After gapping lower on the open, stocks quickly reversed into positive territory last Friday morning, but the bears resumed control in the afternoon, sending the major indices down to new session lows. Blue-chip stocks showed relative weakness for a change, causing the Dow to fall 1.2%. The S&P 500 lost 0.8%, as both the Nasdaq Composite and small-cap Russell 2000 slipped 0.4%. The S&P Midcap 400 shed 1.0%. A bounce in the final hour enabled the main stock market indexes to settle above their worst levels of the day, but they still closed near their lows of the week.
Turnover rose in both exchanges, indicating the presence of institutional selling. Total volume in the NYSE increased 7% above the previous day’s level, while the Nasdaq volume similarly ticked 8% higher. Volume levels in both the NYSE and Nasdaq moved back above 50-day average levels, but not by a wide enough margin to declare a high volume capitulation. In downtrending markets, near to intermediate-term bottoms are often marked by the large losses and sharply higher turnover that occurs when the last of the bulls finally “throw in the towel” and capitulate to selling. We haven’t seen that yet.

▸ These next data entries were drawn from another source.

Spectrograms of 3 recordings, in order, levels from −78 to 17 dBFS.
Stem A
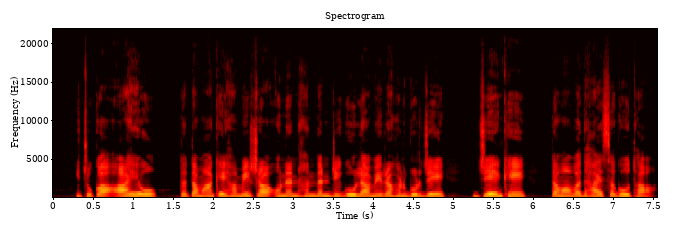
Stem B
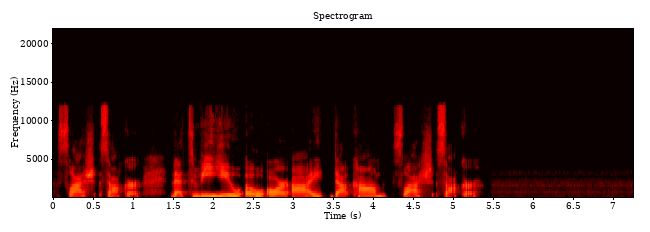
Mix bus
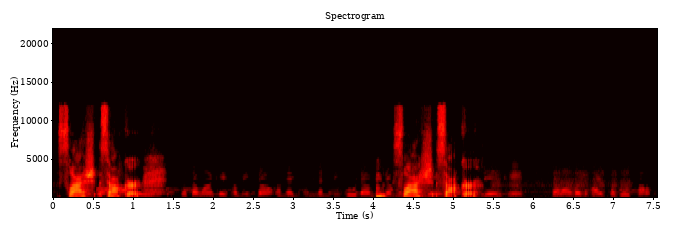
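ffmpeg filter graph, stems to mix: -filter_complex "[0:a]acompressor=threshold=-40dB:ratio=2,asplit=3[a][b][c];[a]bandpass=f=730:t=q:w=8,volume=0dB[d];[b]bandpass=f=1.09k:t=q:w=8,volume=-6dB[e];[c]bandpass=f=2.44k:t=q:w=8,volume=-9dB[f];[d][e][f]amix=inputs=3:normalize=0,volume=-5dB,asplit=2[g][h];[h]volume=-11dB[i];[1:a]volume=2.5dB,asplit=3[j][k][l];[j]atrim=end=1.48,asetpts=PTS-STARTPTS,afade=t=out:st=1.476:d=0.004:c=hsin[m];[k]atrim=start=1.48:end=4.04,asetpts=PTS-STARTPTS,volume=0[n];[l]atrim=start=4.04,asetpts=PTS-STARTPTS,afade=t=in:d=0.004:c=hsin[o];[m][n][o]concat=n=3:v=0:a=1[p];[i]aecho=0:1:868:1[q];[g][p][q]amix=inputs=3:normalize=0,agate=range=-9dB:threshold=-53dB:ratio=16:detection=peak"

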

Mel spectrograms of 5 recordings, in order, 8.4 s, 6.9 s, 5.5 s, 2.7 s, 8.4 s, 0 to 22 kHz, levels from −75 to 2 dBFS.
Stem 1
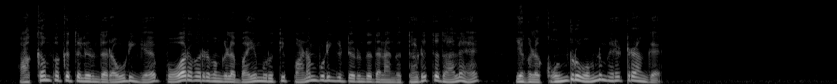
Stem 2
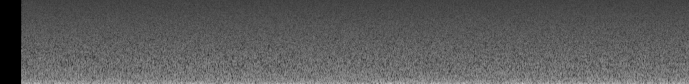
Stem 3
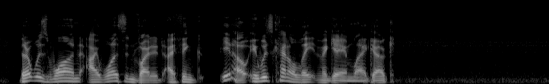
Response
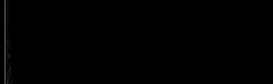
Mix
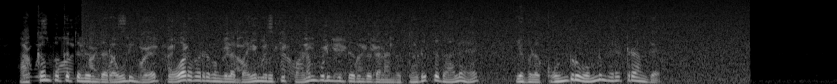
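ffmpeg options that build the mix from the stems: -filter_complex "[0:a]volume=2.5dB[a];[1:a]acrossover=split=120|900[b][c][d];[b]acompressor=threshold=-47dB:ratio=4[e];[c]acompressor=threshold=-36dB:ratio=4[f];[d]acompressor=threshold=-29dB:ratio=4[g];[e][f][g]amix=inputs=3:normalize=0,adelay=600,volume=-13dB[h];[2:a]highpass=f=1.2k:p=1,aecho=1:1:0.9:0.65,asoftclip=type=hard:threshold=-29.5dB,volume=-1.5dB[i];[a][h][i]amix=inputs=3:normalize=0"

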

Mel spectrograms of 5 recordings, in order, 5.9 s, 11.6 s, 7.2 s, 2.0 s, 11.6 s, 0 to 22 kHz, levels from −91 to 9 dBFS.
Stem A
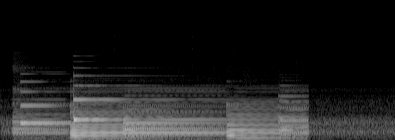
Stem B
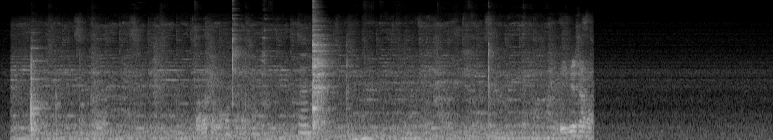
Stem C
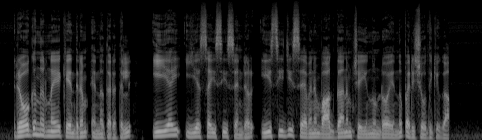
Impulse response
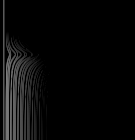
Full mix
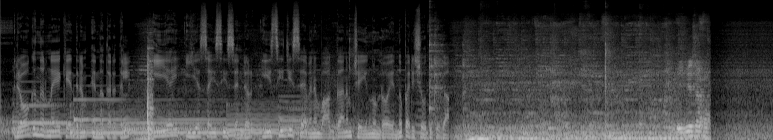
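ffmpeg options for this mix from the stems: -filter_complex "[0:a]highpass=f=170:w=0.5412,highpass=f=170:w=1.3066,acompressor=threshold=-31dB:ratio=6,volume=-2dB[a];[1:a]adelay=1750,volume=-3.5dB[b];[2:a]alimiter=level_in=4dB:limit=-24dB:level=0:latency=1:release=208,volume=-4dB,volume=1.5dB,asplit=2[c][d];[d]apad=whole_len=588955[e];[b][e]sidechaincompress=threshold=-56dB:ratio=5:attack=6.7:release=209[f];[a][f][c]amix=inputs=3:normalize=0,lowshelf=f=390:g=11.5,acompressor=mode=upward:threshold=-28dB:ratio=2.5"

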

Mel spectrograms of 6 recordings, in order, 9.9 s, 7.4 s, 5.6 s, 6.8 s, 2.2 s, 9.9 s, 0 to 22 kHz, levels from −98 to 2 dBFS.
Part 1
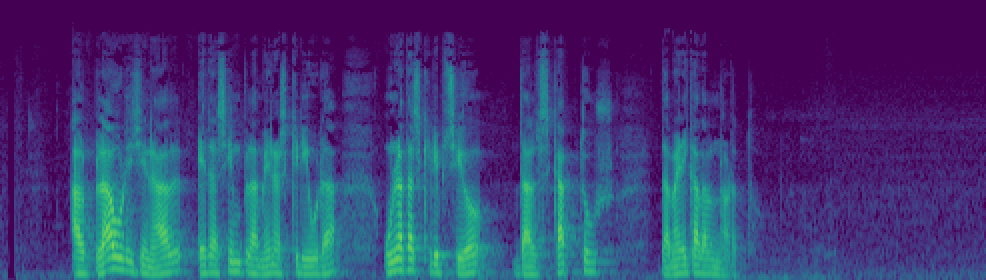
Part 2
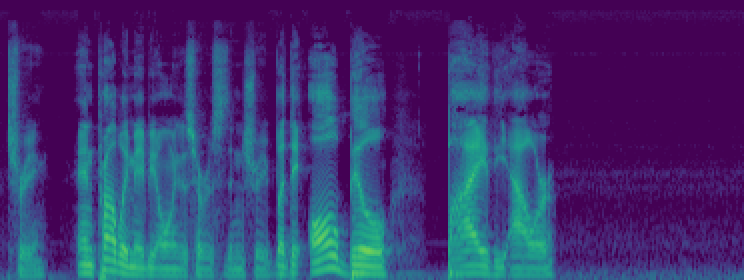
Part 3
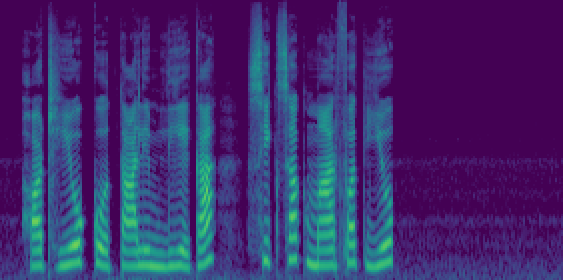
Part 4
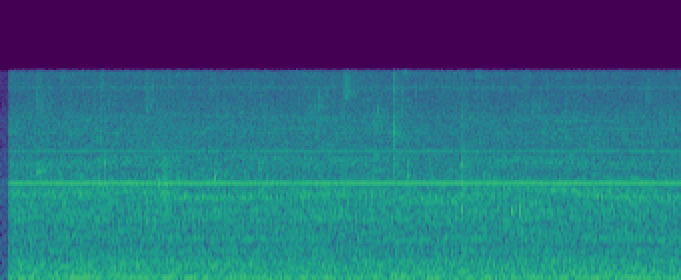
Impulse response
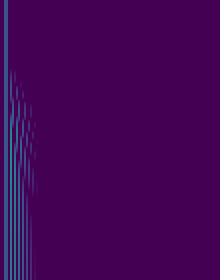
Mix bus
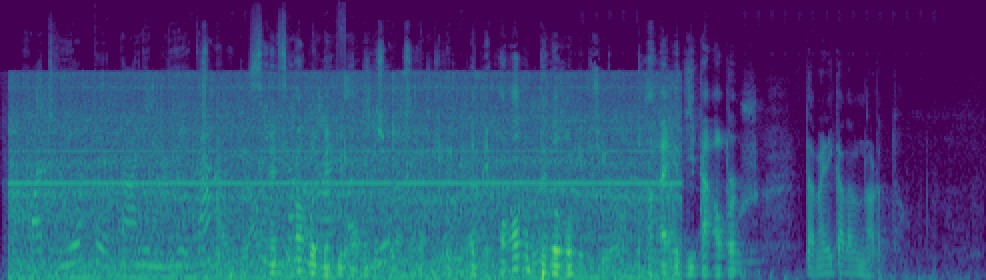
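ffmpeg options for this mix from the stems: -filter_complex "[0:a]acompressor=threshold=-33dB:ratio=6,adelay=1450,volume=-4.5dB[a];[1:a]lowshelf=f=190:g=9,aeval=exprs='val(0)*pow(10,-22*(0.5-0.5*cos(2*PI*7.4*n/s))/20)':c=same,adelay=1900,volume=0.5dB,asplit=2[b][c];[c]volume=-16dB[d];[2:a]acompressor=threshold=-51dB:ratio=1.5,volume=-1dB[e];[3:a]alimiter=limit=-23.5dB:level=0:latency=1:release=24,volume=-4dB[f];[4:a]atrim=start_sample=2205[g];[d][g]afir=irnorm=-1:irlink=0[h];[a][b][e][f][h]amix=inputs=5:normalize=0,adynamicequalizer=threshold=0.00631:dfrequency=960:dqfactor=0.79:tfrequency=960:tqfactor=0.79:attack=5:release=100:ratio=0.375:range=2.5:mode=cutabove:tftype=bell"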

The S&P 500 followed the Nasdaq by setting a new 52-week closing low last Thursday. On Friday, the Dow joined the S&P 500 by falling to a fresh 52-week closing low. With each of the “big 3” main stock market indexes sitting at new 52-week lows, the broad market may be setting up to begin its third leg down of the primary downtrend from the October 2007 high. The intraday lows from January 22 and 23 of this year may still provide a bit of price support, but one must look to the longer-term weekly and monthly charts to find the next major levels of support. As illustrated last week, the 50% Fibonacci retracement from the October 2002 lows to the October 2007 highs are the next key areas of support if the January lows are broken. To refresh your mind, here’s the S&P 500 monthly chart:
If I tell the average non-technical investor that the S&P 500 could easily fall another 9%, down to the 1,172 area, they may find it hard to believe. But when looking at the “big picture” of the S&P 500 on a monthly chart, a correction down to the 1,172 area only represents a 50% retracement of the monstrous five-year bull run that almost doubled the value of the S&P 500 from its October 2002 low. If that happens, we do not yet have an opinion as to whether or not a 50% S&P 500 retracement would mark a definite bottom in the broad market. However, one thing we really don’t like about the monthly chart of the S&P 500 is that the index ran out of gas right at resistance of its all-time high from the year 2000 (circled in pink). This means the S&P now has a bearish “double top” formation in place. Unfortunately, we know from experience that “double tops” on long-term monthly charts often lead to severe losses that exceed 50% retracements.
The good news is that downside momentum appears to be slowing in the near-term. The Banking Index ($BKX) actually showed relative strength by closing positive last Friday. This occurred after bouncing off key support of its prior low from January:
If the “smart money” starts buying financials at these depressed levels, it could lead to a tradeable counter-trend bounce in the broad market. Nevertheless, it’s risky to blindly call a bottom without some type of price and/or volume confirmation. The major indices could easily probe below their intraday lows from January and trigger a slew of protective stops before the specialists begin scooping up shares. Overall, we feel both long and short positions are risky with the major indices at such pivotal levels, though the long-term trends clearly continue to favor the short side. This is a good time to patiently wait on the sidelines, preserving capital until stocks show their hand for the direction of their next move.
Using a tight trailing stop, we sold the UltraShort Real Estate ProShares (SRS) position last Friday morning for a gain of nearly 9 points. We also sold the UltraShort S&P 500 ProShares (SDS) on the open, netting a 2.5 point gain. As both positions were entered only the previous day, this is a good example of how we’ve been saying that a very short-term time horizon on your trades is much better in a bear market. We are once again “flat and happy,” awaiting the next trading opportunity with a nice risk/reward ratio.
There are no new setups for today.
Daily Performance Report:
Below is an overview of all open positions, as well as a performance report on all positions that were closed only since the previous day’s newsletter. Net P/L figures are based on the $50,000 Wagner Daily model account size. Changes to open positions since the previous report are listed in red text below:
Open positions (coming into today):
Closed positions (since last report):
SRS long (100 shares from March 6 entry) – bought 118.13, sold 127.04, points = + 8.91, net P/L = + $889
SDS long (300 shares from March 6 entry) – bought 65.80, sold 68.31, points = + 2.51, net P/L = + $747
Current equity exposure ($100,000 max. buying power):
Per intraday e-mail alert in the pre-market, we sold SDS on the open. We subsequently sent an alert that we were raising the stop on SRS to lock in gains from its opening strength. SRS hit the tight trailing stop a few minutes later, securing a solid gain.
Edited by Deron Wagner,
MTG Founder and